Colbert often says that before a draft, but many others agree with him this time. And if a team needs or wants tackles -- offense or defense -- this is the draft in which to get them. Tackles, good ones, are everywhere. Not so much the guards or centers on offense, and not so much the outside linebackers on defense, but big, beefy tackles are the rage in this draft.
There's even one who carries the nickname of Mount Cody -- nose tackle Terrence Cody, who is listed at 6 feet 4, 350 pounds, but has been known to push 400. He's judged to be unmovable and always requires two blockers to try.
"The guy at Alabama is strictly a nose tackle, strictly a run-down player,'' said Tom Donahoe, former Steelers and Buffalo Bills executive who will work the NFL draft for ESPN this week. "With all the 3-4 teams, someone at the end of the first round might take him because you can't move him. And he's gotten in a little better shape. He's down to 349."

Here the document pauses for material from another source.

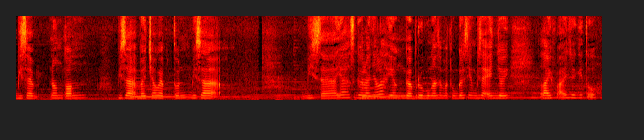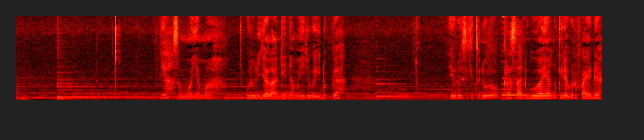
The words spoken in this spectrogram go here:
bisa nonton bisa baca webtoon bisa bisa ya segalanya lah yang nggak berhubungan sama tugas yang bisa enjoy life aja gitu. Ya semuanya mah kudu dijalanin namanya juga hidup ya. Ya udah segitu dulu keresahan gue yang tidak berfaedah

Heisman Trophy quarterback Sam Bradford of Oklahoma likely will be the first player chosen, by the St. Louis Rams, but then a slew of linemen on offense and defense will ensue as teams jump at the chance to get players who can anchor their offense or defense for the next decade. Defensive tackles such as Ndamukong (King Kong) Suh of Nebraska and Gerald (The Real) McCoy of Oklahoma easily could go 2-3 after Bradford.
"Everyone raves about Suh and McCoy,'' said ESPN's Mel Kiper, who helped popularize the draft with his first draft book in 1979. "Gerald McCoy is a phenomenal talent. To get those guys at pick No. 2 or 3, the Tampa Bay Buccaneers will just sit there and take which one is left.''
"For defensive linemen, it's an unusually deep draft," Colbert said. "It was unusual before the underclassmen came out and they just enhanced it."
McCoy, Brian Price, Derrick Morgan and Everson Griffen all are juniors who could go in the first round.
And offensive tackles will dominate the high picks as well. There are a half-dozen outstanding offensive tackles and almost all are left tackles, considered by many the second most important position in football. First is the franchise quarterback, second the guy to protect the franchise quarterback.
"If you get a chance to take a left tackle, you do,'' said Jacksonville general manager Gene Smith, former head coach at Edinboro University.
As many as 10 to 12 of the 32 picks in Thursday night's first round of the draft could be tackles, offense and defense.
"What's so unique about this draft," Rang said, "is it's not only talented but very deep and the talent and depth are at unique positions. There is very good talent at offensive tackle and at defensive tackle -- nose tackle as well as 4-3 defensive tackles.''
The draft is also thick in good cornerbacks, safeties and wide receivers and is unusually good at usually a thin position, inside linebackers.
And when it comes to the Steelers, there's no better time to have so many draft choices. They have 11 of them -- one in each round, plus three extra in the fifth and one extra in the seventh. They have not had that many in 11 years, and the last time they had more draft picks than that was 1992, when they had 14 in a 12-round draft.
They have not had as many draft choices because, for one, Colbert prefers to use some in trade rather than draft so many. He could well do that again this week, but if there was ever a draft to not trade away picks, it is this one.
"It looks like we can get deep into this thing and find players to help a 9-7 team,'' Colbert said.
Ed Bouchette: email@example.com . First Published April 18, 2010 4:00 AM